In order to keep up with this rapidly changing technological landscape and provide the best in automotive technology instruction, Orange County’s Community Colleges offer many different programs and certifications that are accredited by the National Automotive Technicians Education Foundation, Inc. (NATEF).

Depending on the college, students can pursue Associate of Science degrees in Automotive Technology, or a wide variety of certifications such as Cypress College’s Body Electrical Systems Specialist Certificate; Golden West’s Drivetrain and Chassis Specialist Certificate; or Santa Ana’s Snap-On Diagnostics Certificate which prepares students for entry into the specialized field of diagnosing, testing and repairing computer-controlled ignition, fuel and emission systems.

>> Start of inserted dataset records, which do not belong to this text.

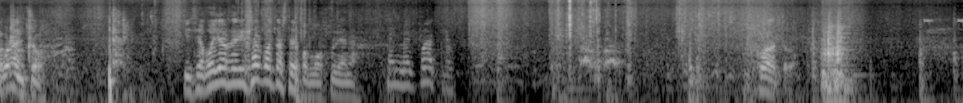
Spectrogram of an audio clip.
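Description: An elderly woman talks nearby.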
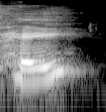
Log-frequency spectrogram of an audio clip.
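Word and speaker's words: Hej: Hey, is it hey he haj he? It's just hey.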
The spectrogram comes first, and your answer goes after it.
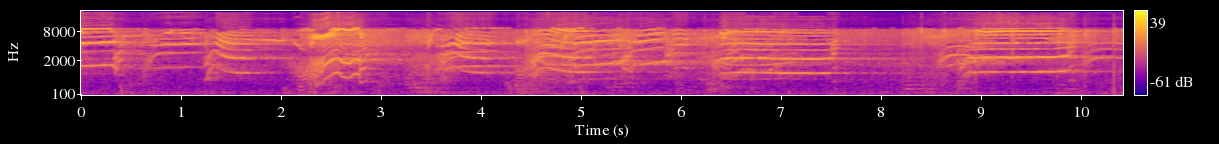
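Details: Killer whales from Vancouver, living in families where each family has its own distinct group repertoire: a series of loud, harmonic calls with sharp upsweeps and downswept tails, some held as steady tones, about seven calls in ten seconds.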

In addition, all of Orange County’s automotive technology programs prepare students for industry-standard Automotive Service Excellence (ASE) certifications.

Despite the differences in what they offer, Orange County’s community college automotive technology programs pride themselves on their ability to provide hands-on learning experiences on state-of-the art technology. This is exactly the experience Peter Lindstrom was looking for when he took an engine class at Saddleback.

“One of the best things about the engine program is that students are basically required to bring in an engine, tear it apart, and rebuild it,” Lindstrom said. “You get engines of all kinds and students get to see how different engines use different approaches to solve the same problems.”

Like a proud father, Dhillon enjoys talking about the different types of state-of-the-art technologies that students get to “play” with.

“To learn about how electric cars work, we start by having students work on golf carts and then a 96-volt Switchlab 3-wheeler,” Dhillon said. They take those cars apart and put them back together and learn everything about how an electric car works. Finally, they see how this all comes together when they get to work on our 2017 Nissan Leaf and our 2012 Kia Optima Hybrid.”

In addition to providing state-of-the-art instruction, these automotive technology programs also work hard to connect students with possible employers. For example, Golden West, Cypress College, and Santa Ana all hold “Meet the Tech” events in which students get to meet and interact with regional dealership service managers and directors.

Last year, the Orange County Auto Dealership Association (OCADA), which helps organize these “Meet the Tech” events, gave out $75,000 in scholarships to 80 Orange County automotive tech students. Key regional partnerships such as this one make community college automotive tech graduates particularly successful in the regional economy, especially given the job opportunities provided by OCADA’s automotive tech recruitment website,

Today, Peter works for CP-Carrillo, making pistons and connecting rods for cars, in a job he got because of a reference from Saddleback College instructor and automotive technology instructor, Cliff Meyer. Peter credits Saddleback and the practical training he received in automotive technology, math, and science with making this possible.

“Working through Saddleback gave me direction, a lot of direction,” says Peter. “I got into cars, wanted to know how they worked, got into math and science, then learned how to use that math and science to develop the parts that go back into the car.

“Without the program… I wouldn’t be here.”

To learn more about Orange County’s community college automotive technology programs, visit